* a majority of committee members must be present in order for the committee to conduct business, but only a voting majority of those present is needed to pass motions or elect officers ; and,
* those members abstaining shall not be counted toward a majority vote.
The resolution passed 13-3, with Commissioners Margaret Greenway, Phil King and Rennie Hopson absent.
Commissioners Quillen, Kiker, and Jimmy Sams voted against the resolution.
Commissioners were also divided in their vote in regard to an allocation of $1,383 from the county's Capital Projects Fund to cover the cost of twice having had to rent lifts to survey extensive water damage to the Greene County Courthouse and present the situation to bidders.
Commissioner Tim White questioned if any work had been done to address the problem. Mayor Broyles said only temporary patching was needed at this time.
Meanwhile, Broyles said the county needs to first address a leaking roof at the Greene County Detention Center, which he said is allowing water to "pour" into the building.
He indicated that the county is taking bids for the project.
White also questioned the length of use for the lifts. Purchasing Agent Diane Swatzell said that both rentals were for half-days.
"$650 per half day is pretty steep," White replied.
The commission voted 15-2 in favor of the allocation, with White and Commissioner John Waddle voting against the measure.

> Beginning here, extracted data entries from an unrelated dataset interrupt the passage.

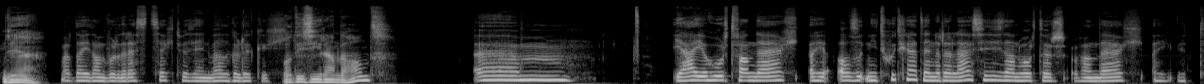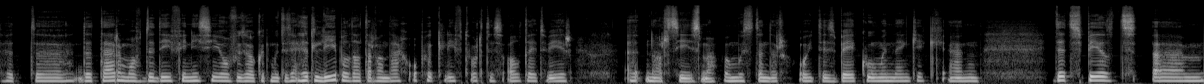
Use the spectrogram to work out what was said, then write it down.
ja. Maar dat je dan voor de rest zegt, we zijn wel gelukkig. Wat is hier aan de hand? Ehm, ja, je hoort vandaag, eh, als het niet goed gaat in relaties, dan wordt er vandaag eh, het, het, eh, de term of de definitie, of hoe zou ik het moeten zeggen, het label dat er vandaag opgekleefd wordt, is altijd weer het narcisme. We moesten er ooit eens bij komen, denk ik. En dit speelt ehm,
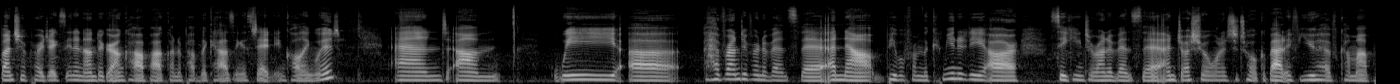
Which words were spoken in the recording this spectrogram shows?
bunch of projects in an underground car park on a public housing estate in Collingwood, and um, we. Uh, have run different events there, and now people from the community are seeking to run events there. And Joshua wanted to talk about if you have come up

In other business, the commission unanimously approved the following budgetary items:
* allocation of $145,873 in carryover funds from a 2010 Federal Homeland Security Grant to the Greene County Emergency Management Agency (EMA) for equipment, supplies and training;
* allocation of $48,436 in carryover funds from the 2011 Federal Homeland Security Grant to EMA for equipment;

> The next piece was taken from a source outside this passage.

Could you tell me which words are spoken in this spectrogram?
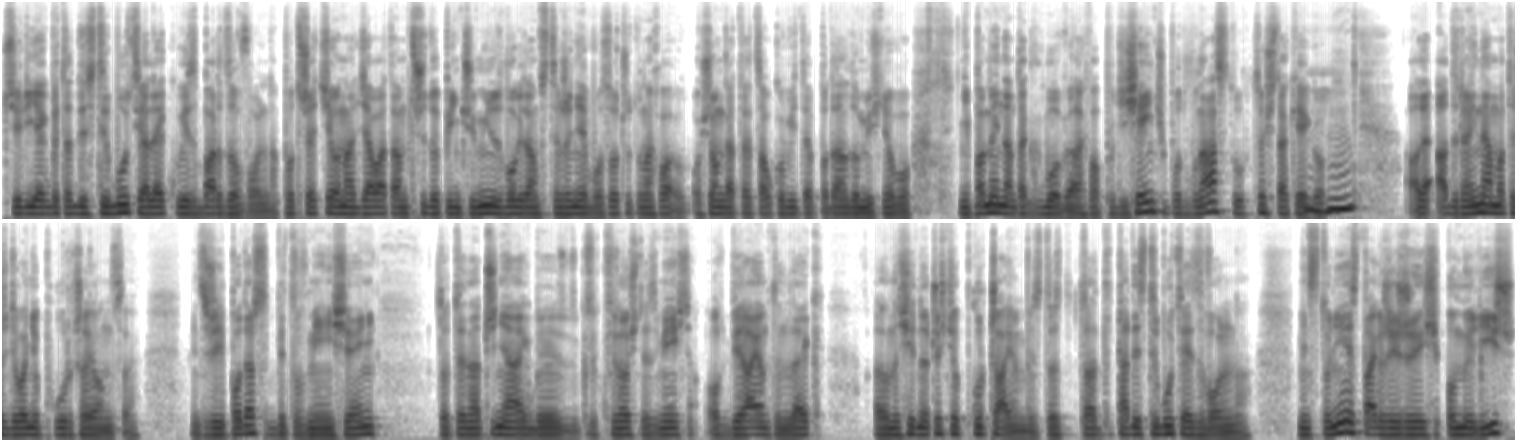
czyli jakby ta dystrybucja leku jest bardzo wolna. Po trzecie ona działa tam 3 do 5 minut, w ogóle tam wstężenie w osoczu, to ona chyba osiąga te całkowite podane domięśniowo. Nie pamiętam tak z głowy, ale chyba po 10, po 12, coś takiego. Mhm. Ale adrenalina ma też działanie pokurczające. Więc jeżeli podasz sobie to w mięsień, to te naczynia jakby krwionośne z mięśnia odbierają ten lek, ale one się jednocześnie obkurczają, więc to, ta, ta dystrybucja jest wolna. Więc to nie jest tak, że jeżeli się pomylisz,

* acceptance of a $9,371 Appalachian High-Intensity Drug Trafficking Area (HIDTA) Subrecipient Grant for overtime payments for undercover and other drug investigations;

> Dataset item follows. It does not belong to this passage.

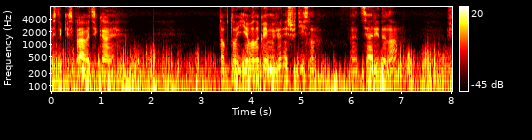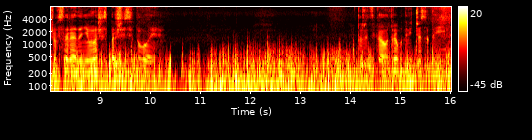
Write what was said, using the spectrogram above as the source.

* allocation of $16,480 for the Sexual Offender Registration reserve, which comes from fees to recover the costs associated with updating the sexual offenders' fingerprints, palm prints, photograph, and TBI registration form; and,
* reapproval of $5,500 for the pouring of two concrete slabs for new compactors at what will be the new site of the Hal Henard Road Convenience Center.
The money had been appropriated in the 2011-2012 fiscal year, but the project was delayed when the County Commissioners approved moving the center for safety reasons.
The funds moved back into the Solid Waste Department Fund Balance when they were not used in the prior fiscal year.
The commission also approved a resolution to correct two spreadsheet calculation errors related to the costs of increasing county employee salaries by 2 percent, as approved by the commission as part of the recent property tax increase.
County Budget Director Mary Shelton explained that the error did not increase the salary of a part-time employee in the Agriculture Extension Service Department -- as should have been done -- but did increase the salary of a paraprofessional in the Inspections and Regulations budget by 4 percent -- as should not have been done.
The resolution deducted the extra $180 from the paraprofessional and transfered it to the part-time employee to correct the problem.
Finally, the commission appointed Commissioner Lloyd "Hoot" Bowers to serve as secretary of the Kinser Park Commission to fill the vacancy created by the death of Commissioner Brenda Grogan earlier this year.